Cool, shaded, wet and damp, the Mountain Lake Bog Preserve is steeped in botanical history. Located at the outlet to Mountain Lake, the bog is a densely vegetated peat wetland formed along the banks of Mountain Lake Brook. One of the best examples of a black spruce and tamarack plant community grows among the sphagnum moss. Swamp white oak, black gum and red and silver maple can also grow in the deep wet soils. A unique glacially formed wetland, Mountain Lake Bog has attracted naturalists and leading botanists as early as the 1800s to look for rare plants more often found in northern states. Nathaniel Lord Britton, founder of the New York Botanical Garden and author of the Illustrated Flora of the Northeast, did extensive surveys here in 1880s. Mostly unchanged, naturalists still explore the bog in hopes of discovering any number of rare and beautiful plants including leathery grape fern and bog willow. Beaver dams create small impoundments where mallards and wood ducks feed and rest during fall migrations.
Recently the Trust, in cooperation with the North Jersey Resource Conservation & Development Council (RC&D) as well as Liberty Township Environmental Commission, completed a successful wetland restoration. Using grant funding from RC&D a two-acre area of mowed grass, old stumps and trash was cleaned up and returned to a more natural habitat condition. Dumpsters were loaded with old stumps and scrap metal, which had filled in areas of bog, resulting in impacts to streamside habitat. Conservation experts designed a stream bank restoration plan using native plant materials intended to create shade and reduce erosion. Students from Warren County New Jersey Youth Corp planted over 100 trees and shrubs including sycamore and red osier dogwood. Native warm season grass was also incorporated into the design to diversify the available habitat.

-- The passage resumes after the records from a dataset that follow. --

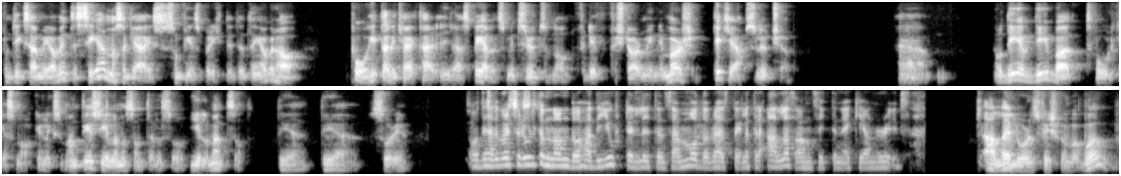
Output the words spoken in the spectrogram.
Som tycker så här, men jag vill inte se en massa guys som finns på riktigt, utan jag vill ha påhittade karaktärer i det här spelet som inte ser ut som någon, för det förstör min immersion. Det kan jag absolut köpa. Mm. Eh, och det, är- det är ju bara två olika smaker. Liksom. Antingen så gillar man sånt eller så gillar man inte sånt. Det, det är så det är. Och det hade varit så roligt om någon då hade gjort en liten så här mod av det här spelet där allas ansikten är Keanu Reeves. Alla är Lawrence Fishburne. Bara, wow.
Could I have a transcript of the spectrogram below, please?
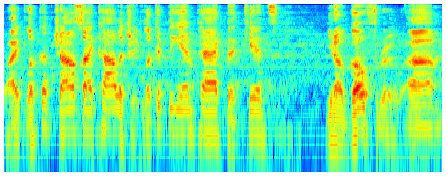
right? Look up child psychology. Look at the impact that kids, you know, go through um,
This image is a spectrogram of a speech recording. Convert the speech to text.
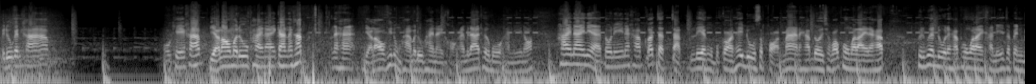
ไปดูกันครับโอเคครับเดี๋ยวเรามาดูภายในกันนะครับนะฮะเดี๋ยวเราพี่หนุ่มพามาดูภายในของ a m e d a Turbo คันนี้เนาะภายในเนี่ยตัวนี้นะครับก็จัดจัดเรียงอุปกรณ์ให้ดูสปอร์ตมากนะครับโดยเฉพาะพวงมาลัยนะครับ เพื่อนๆดูนะครับพวงมาลัยคันนี้จะเป็น V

Due to the wet bog conditions, the preserve offers little usable access for the general public. Parking is limited. However access to hiking trails within Jenny Jump State Forest can be found near the north end of Mountain Lake. The Trust allows registration for deer hunting at this preserve.